→ **Source data**:
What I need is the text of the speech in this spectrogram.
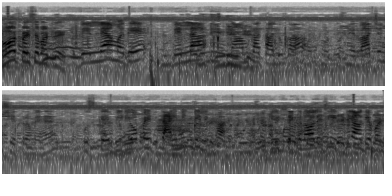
बहुत पैसे बांट रहे हैं वेल्ला नाम का तालुका निर्वाचन क्षेत्र में है। उसके वीडियो पे टाइमिंग भी लिखा है क्योंकि टेक्नोलॉजी इतनी आगे बढ़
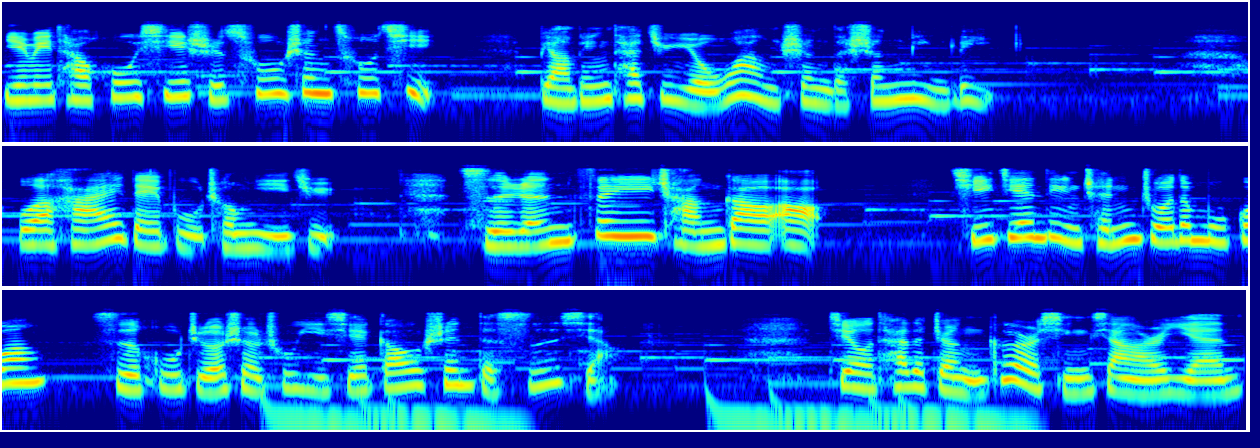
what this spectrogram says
因为他呼吸时粗声粗气，表明他具有旺盛的生命力。我还得补充一句，此人非常高傲，其坚定沉着的目光似乎折射出一些高深的思想。就他的整个形象而言，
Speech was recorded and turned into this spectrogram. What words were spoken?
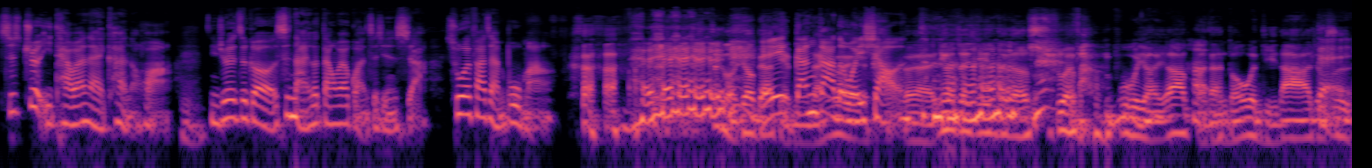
其实就以台湾来看的话，你觉得这个是哪一个单位要管这件事啊？数位发展部吗？这个我就不要点名了。尴尬的微笑。对，因为最近这个数位发展部 有要管的很多问题，大家就是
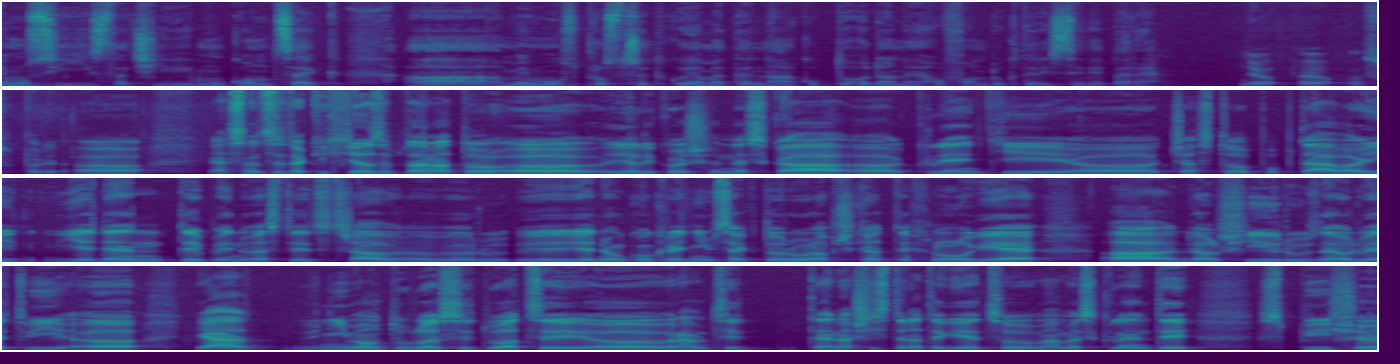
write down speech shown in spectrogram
Nemusí, stačí mu koncek a my mu zprostředkujeme ten nákup toho daného fondu, který si vybere. Jo, jo, super. Uh, já jsem se taky chtěl zeptat na to, uh, jelikož dneska uh, klienti uh, často poptávají jeden typ investic třeba v jednom konkrétním sektoru, například technologie a další různé odvětví. Uh, já vnímám tuhle situaci uh, v rámci té naší strategie, co máme s klienty, spíš uh,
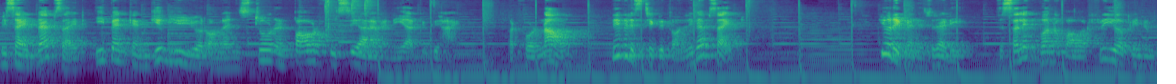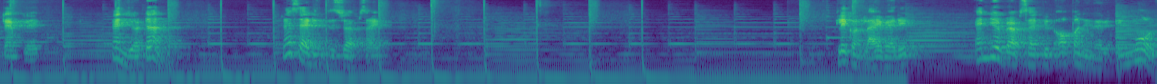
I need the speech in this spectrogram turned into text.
Beside website, Epan can give you your online store and powerful CRM and ERP behind. But for now, we will stick with only website. Your Epan is ready. Just select one of our free or premium template and you're done. Let's edit this website. Click on Live Edit and your website will open in editing mode.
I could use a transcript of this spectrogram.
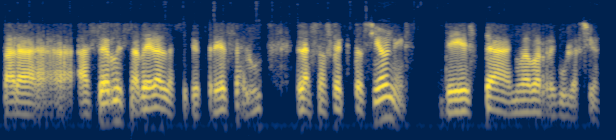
para hacerle saber a la Secretaría de Salud las afectaciones de esta nueva regulación.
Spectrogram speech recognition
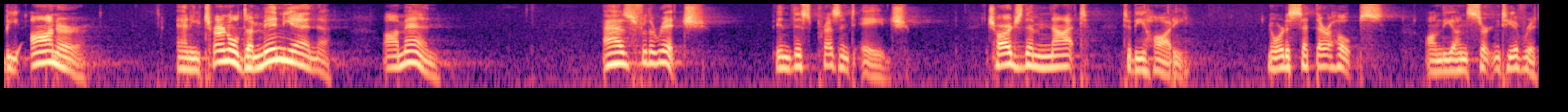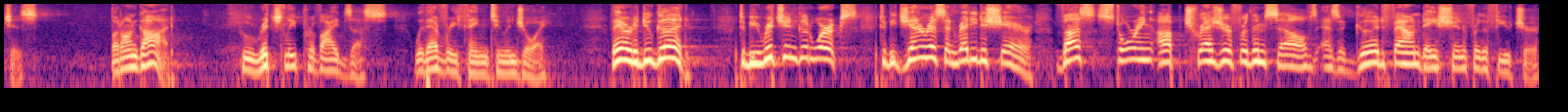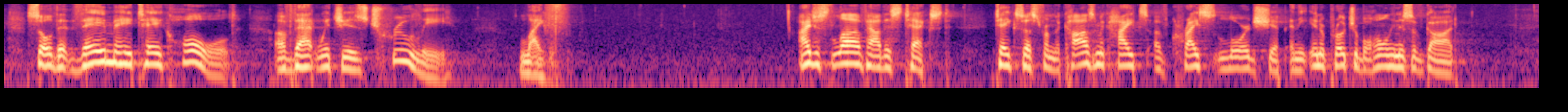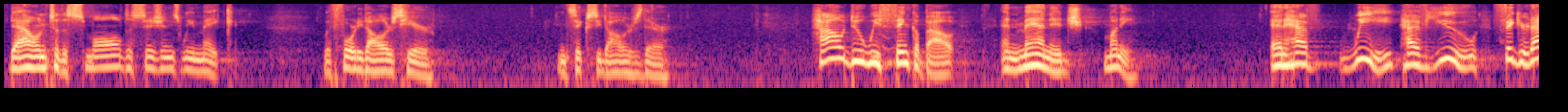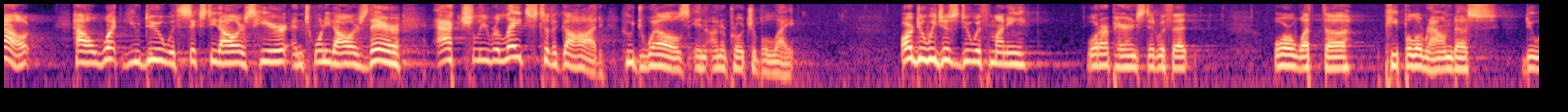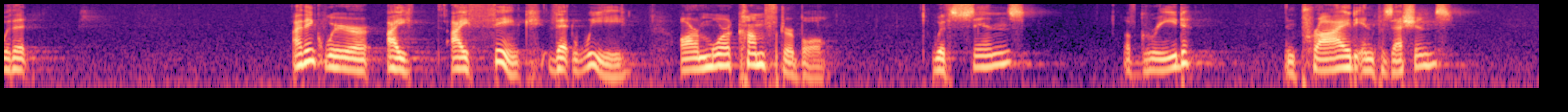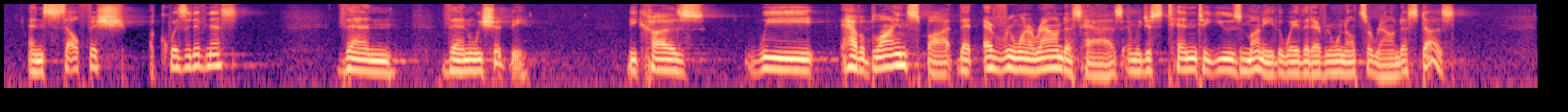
be honor and eternal dominion. Amen. As for the rich in this present age, charge them not to be haughty, nor to set their hopes on the uncertainty of riches, but on God, who richly provides us with everything to enjoy. They are to do good, to be rich in good works, to be generous and ready to share, thus storing up treasure for themselves as a good foundation for the future, so that they may take hold of that which is truly life. I just love how this text takes us from the cosmic heights of Christ's lordship and the inapproachable holiness of God down to the small decisions we make with $40 here and $60 there. How do we think about and manage money? And have we, have you figured out how what you do with $60 here and $20 there actually relates to the God who dwells in unapproachable light? Or do we just do with money what our parents did with it, or what the people around us do with it? I think we're, I, I think that we are more comfortable with sins of greed and pride in possessions and selfish acquisitiveness than, than we should be. Because we have a blind spot that everyone around us has, and we just tend to use money the way that everyone else around us does.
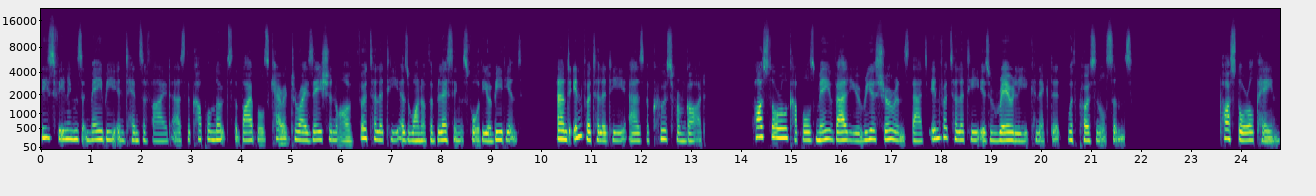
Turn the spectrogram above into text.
These feelings may be intensified as the couple notes the Bible's characterization of fertility as one of the blessings for the obedient, and infertility as a curse from God. Pastoral couples may value reassurance that infertility is rarely connected with personal sins. Pastoral pain.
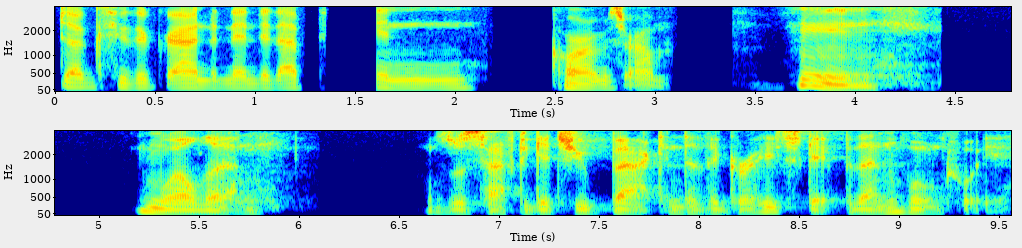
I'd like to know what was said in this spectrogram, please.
dug through the ground and ended up in Corum's realm. Hmm. Well, then, we'll just have to get you back into the grayscape, then, won't we?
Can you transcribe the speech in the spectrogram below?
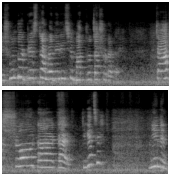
এই সুন্দর ড্রেসটা আমরা দিয়ে দিচ্ছি মাত্র চারশো টাকায়। চারশো টাকায়, ঠিক আছে? নিয়ে নেন।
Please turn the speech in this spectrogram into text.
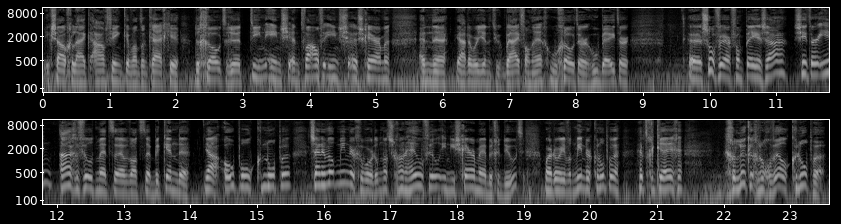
ik zou gelijk aanvinken, want dan krijg je de grotere 10 inch en 12 inch eh, schermen. En uh, ja, daar word je natuurlijk bij van. Hè? Hoe groter, hoe beter. Uh, software van PSA zit erin. Aangevuld met wat bekende ja, Opel-knoppen. Het zijn er wel minder geworden, omdat ze gewoon heel veel in die schermen hebben geduwd. Waardoor je wat minder knoppen hebt gekregen. Gelukkig nog wel knoppen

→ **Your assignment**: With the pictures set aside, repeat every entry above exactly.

→ **Worked solution**:
What I need is the text of the speech in this spectrogram.
बहुत पैसे बांट रहे हैं वेल्ला नाम का तालुका निर्वाचन क्षेत्र में है। उसके वीडियो पे टाइमिंग भी लिखा है क्योंकि टेक्नोलॉजी इतनी आगे बढ़
what this spectrogram says
因为他呼吸时粗声粗气，表明他具有旺盛的生命力。我还得补充一句，此人非常高傲，其坚定沉着的目光似乎折射出一些高深的思想。就他的整个形象而言，
Speech was recorded and turned into this spectrogram. What words were spoken?
其实就以台湾来看的话，你觉得这个是哪一个单位要管这件事啊？数位发展部吗？这个我就不要点名了。尴尬的微笑。对，因为最近这个数位发展部 有要管的很多问题，大家就是
write down speech shown in spectrogram
Nemusí, stačí mu koncek a my mu zprostředkujeme ten nákup toho daného fondu, který si vybere. Jo, jo, super. Uh, já jsem se taky chtěl zeptat na to, uh, jelikož dneska uh, klienti uh, často poptávají jeden typ investic třeba v jednom konkrétním sektoru, například technologie a další různé odvětví. Uh, já vnímám tuhle situaci uh, v rámci té naší strategie, co máme s klienty, spíš uh,
I need the speech in this spectrogram turned into text.
Beside website, Epan can give you your online store and powerful CRM and ERP behind. But for now, we will stick with only website. Your Epan is ready. Just select one of our free or premium template and you're done. Let's edit this website. Click on Live Edit and your website will open in editing mode.
I could use a transcript of this spectrogram.
para hacerle saber a la Secretaría de Salud las afectaciones de esta nueva regulación.
Spectrogram speech recognition
be honor and eternal dominion. Amen. As for the rich in this present age, charge them not to be haughty, nor to set their hopes on the uncertainty of riches, but on God, who richly provides us with everything to enjoy. They are to do good, to be rich in good works, to be generous and ready to share, thus storing up treasure for themselves as a good foundation for the future, so that they may take hold of that which is truly life. I just love how this text takes us from the cosmic heights of Christ's lordship and the inapproachable holiness of God down to the small decisions we make with $40 here and $60 there. How do we think about and manage money? And have we, have you figured out how what you do with $60 here and $20 there actually relates to the God who dwells in unapproachable light? Or do we just do with money what our parents did with it, or what the people around us do with it? I think we're, I, I think that we are more comfortable with sins of greed and pride in possessions and selfish acquisitiveness than, than we should be. Because we have a blind spot that everyone around us has, and we just tend to use money the way that everyone else around us does.
Turn the spectrogram above into text.
These feelings may be intensified as the couple notes the Bible's characterization of fertility as one of the blessings for the obedient, and infertility as a curse from God. Pastoral couples may value reassurance that infertility is rarely connected with personal sins. Pastoral pain.
I'd like to know what was said in this spectrogram, please.
dug through the ground and ended up in Corum's realm. Hmm. Well, then, we'll just have to get you back into the grayscape, then, won't we?
Can you transcribe the speech in the spectrogram below?
এই সুন্দর ড্রেসটা আমরা দিয়ে দিচ্ছি মাত্র চারশো টাকায়। চারশো টাকায়, ঠিক আছে? নিয়ে নেন।
Please turn the speech in this spectrogram into text.
ik zou gelijk aanvinken, want dan krijg je de grotere 10 inch en 12 inch eh, schermen. En uh, ja, daar word je natuurlijk bij van. Hè? Hoe groter, hoe beter. Uh, software van PSA zit erin. Aangevuld met wat bekende ja, Opel-knoppen. Het zijn er wel minder geworden, omdat ze gewoon heel veel in die schermen hebben geduwd. Waardoor je wat minder knoppen hebt gekregen. Gelukkig nog wel knoppen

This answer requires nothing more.